Heading up a hill just past 10K (6.2 miles).
The race starts with the half-marathoners and those running the Chevron Houston Marathon on separate streets. We mesh together around mile two until mile nine where the halfers blissfully turn around (180 degrees) and head for the finish. The organizers like to boast that the course is flat . . . but it is NOT! There are enough hills in the first seven miles to stretch out our legs and tighten our arches (well, my left one).
Cresting the hill over Allen Parkway nearing mile 7. As we're running outbound, faster runners are about to turn near mile 11.
Here were my plans for the race: First goal always is to finish. My second goal was to break three hours. That’s a slow pace and nowhere near my personal best, but my training had been done at snail speed. Mentally, I was going to concentrate on just getting into the swing of things for the first two miles, which includes the much-hated (by me) Elysian Viaduct. At least two people slipped and fell behind me as we approached the first mile on the viaduct. I’ll bet they hate it, too.

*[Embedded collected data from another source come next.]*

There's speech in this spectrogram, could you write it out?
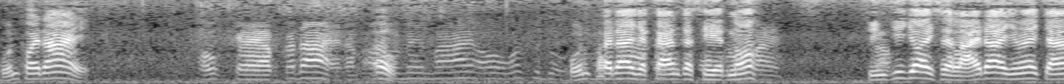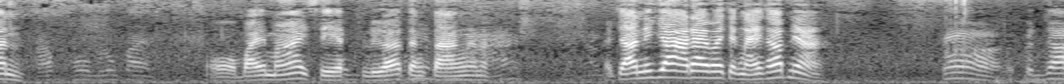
ผลพลอยได้ เอาแกลบก็ได้นะครับเอาเอ้าไม้ไม้เอาวัสดุผลพลอยได้จากการเกษตรเนอะสิ่งที่ย่อยสลายได้ใช่ไหมอาจารย์ครับห่มลงไปอ๋อใบไม้เศษเหลือต่างๆนั่นนะอาจารย์นี่หญ้าได้มาจากไหนครับเนี่ย ก็เป็นหญ้า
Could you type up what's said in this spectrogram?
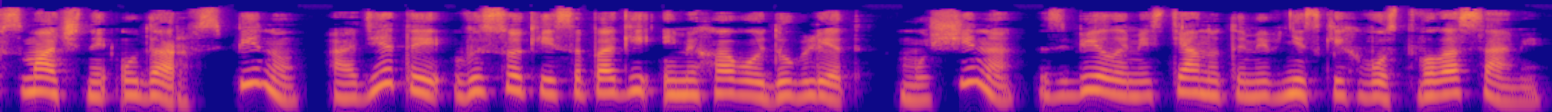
смачный удар в спину, одетый в высокие сапоги и меховой дублет мужчина с белыми стянутыми в низкий хвост волосами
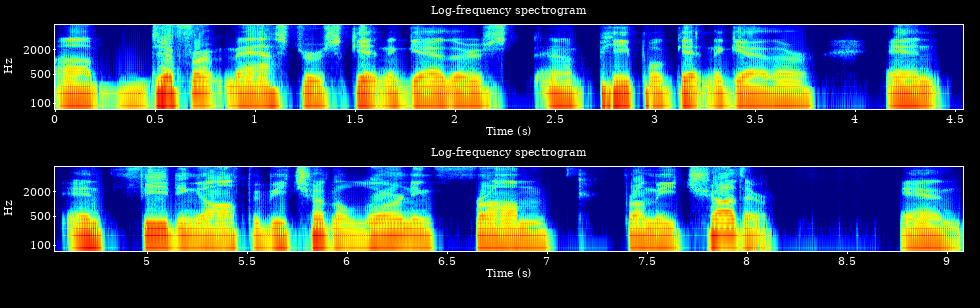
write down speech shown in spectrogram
uh, different masters getting together, uh, people getting together, and and feeding off of each other, learning from from each other, and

Sidebar: Years ago there was talk about getting rid of the viaduct, which is a concrete overpass. I volunteered to be the one pushing the plunger when it came time to dynamite it! But, alas, it still stands if only to torment me every year.

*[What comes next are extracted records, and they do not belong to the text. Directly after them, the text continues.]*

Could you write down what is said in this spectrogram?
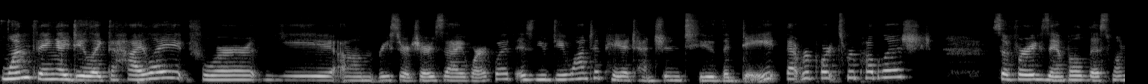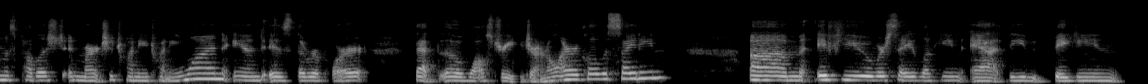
One thing I do like to highlight for the um, researchers that I work with is you do want to pay attention to the date that reports were published. So for example, this one was published in March of 2021 and is the report that the Wall Street Journal article was citing. Um, if you were say looking at the baking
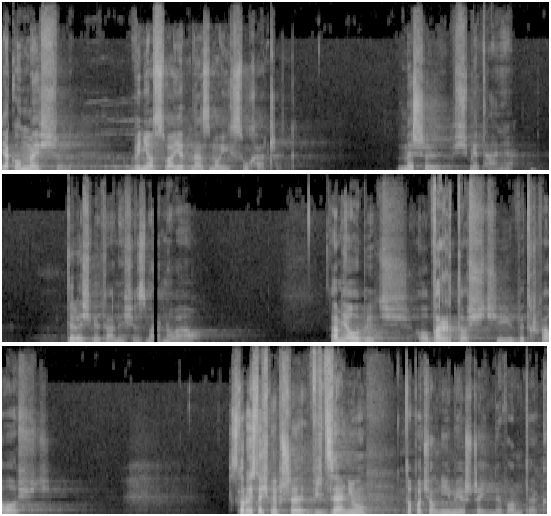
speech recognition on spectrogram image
Jaką myśl wyniosła jedna z moich słuchaczek? Myszy w śmietanie. Tyle śmietany się zmarnowało. A miało być o wartości wytrwałości. Skoro jesteśmy przy widzeniu, to pociągnijmy jeszcze inny wątek.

After the Elysian, I was going to think about the six people in whose memory I raised funds for LLS. The first was Dick Jones at mile three, then my dad, my stepdad, my cousin Lisa, Don Queen, and Ron Kalteyer at the subsequent miles. After that I felt like all of them were on my back spurring me along to the finish.
The halfers will turn around in 200 yards!
Two of the best aspects of Houston’s premier marathon/half-marathon event are its volunteers and spectators. We couldn’t have a successful race without thousands of helpers. And those watching make us feel like running gods and goddesses, as well as providing plenty of distractions. I saw so many great signs along the course! Some I remember were “Run like you stole something!” and “So easy a caveman could do it.” There also were live bands and boom boxes providing great music along the way.
No balloons for my pity party at mile 10?
Once I made the turn at mile nine, I focused on one sight: That mile 10 banner. I just couldn’t wait until I was able to have my very own pity party and feel sorry for myself and my aches and pains. Funny thing, though—by mile 10, I was rolling along at a decent clip for me. Sure, my arch was hurting, but it wasn’t slowing down my pace any, and I knew that in a mere mile we would be on Allen Parkway running along with the fast marathoners across the median. Plus I had those six precious souls riding on my shoulders whispering in my ear, “You can do it!” Cancel that pity party!
Mile 11 is a good time for prayer!
Houston’s Christian radio station had several prayer stations set up along the course. What a great idea . . . even for those of us who are Jewish! All runners are grateful for divine intervention late in a race.
My biggest disappointment once we got off Allen Parkway and headed through downtown towards the finish line at the George R. Brown Convention Center? No Elvis sighting! That’s the first time I haven’t seen the supposedly dead rock ’n roller during either the half (now five finishes) or marathon (eight finishes).
Disappointment reigns for those who finished behind me.
Finally, there was the most-spectacular sight of the entire 13.1-mile race: The finish line! Why do we run races? To finish them! As always, when I crossed the line, I looked to the sky to thank my dad for being along with me.
And then I thought of Dick Jones, who I had hoped so much would be there at the finish watching me run for him. He was there in spirit, of course, interrupting his golf game in heaven to ride on my shoulders. I couldn’t help but break into a wide smile and start to cry.